    5

  • Panel 2: National Waterfront Museum, Swansea and St Thomas Community Primary School

    What has happened since the residencies which took place in 2016? The reception year children who took part in My Primary School is at the Museum in spring/summer 2016 are coming to the end of Year 1 and are at similar academic levels to previous year groups, but have clearly enhanced social skills and are more confident and articulate as a result of the project. They are inquisitive, and their behaviour on school trips is remarkable. The children often refer to the museum and favourite artefacts such as the Robin Goch aeroplane. The museum and school have stayed in contact, with continuing day visits and a one- week residency in March 2017 for the two current reception classes. They are developing digital resources together with teachers who are advising the museum on digital learning resources for the curriculum, as St Thomas is a Digital Pioneer School.

    How do the museum and school plan to continue building on their experience? The museum and school have always worked closely together, but the project has strengthened that link. The school has called on the museum to borrow artefacts which they have been happy to lend. Day trips to the museum continue, and next year’s reception class are also likely to move into the museum for a week-long residency. Museum staff have visited the school to see what they can learn from the school’s pedagogy and ethos and pupils have also been invited to provide tours of the museum to Ministers and VIPs! Amgueddfa Cymru – National Museum Wales is involved in A Creative Partnership for Cardiff, and are working with a secondary school in Cardiff West to develop opportunities for longer-term school visits. They have been working with Step 3 scheme, which gives young people the opportunity to follow their studies at the museum for one day a week. Step 3 supports young people who are on the risk register and are in danger of being excluded from school.

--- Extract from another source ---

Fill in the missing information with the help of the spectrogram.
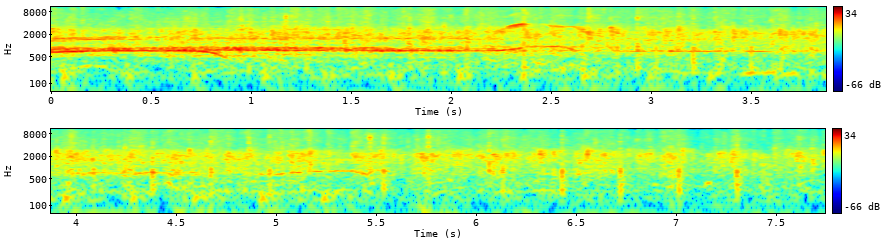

    6

  • Pane 3: Arbeia Roman Fort & Museum and Hadrian Primary School, South Shields

    What has happened since the residencies which took place in 2016? The museum has introduced Museum Mini Bites – drop-in, after-school engagement opportunities for families and children at the school. There is museum involvement in school staff CPD opportunities and staff meetings, and mutual support for Artsmark training. There is also more collaboration on events, including joint promotion. The Bishop of Durham visited the museum in March 2017, a year after the pilot, and was taken round the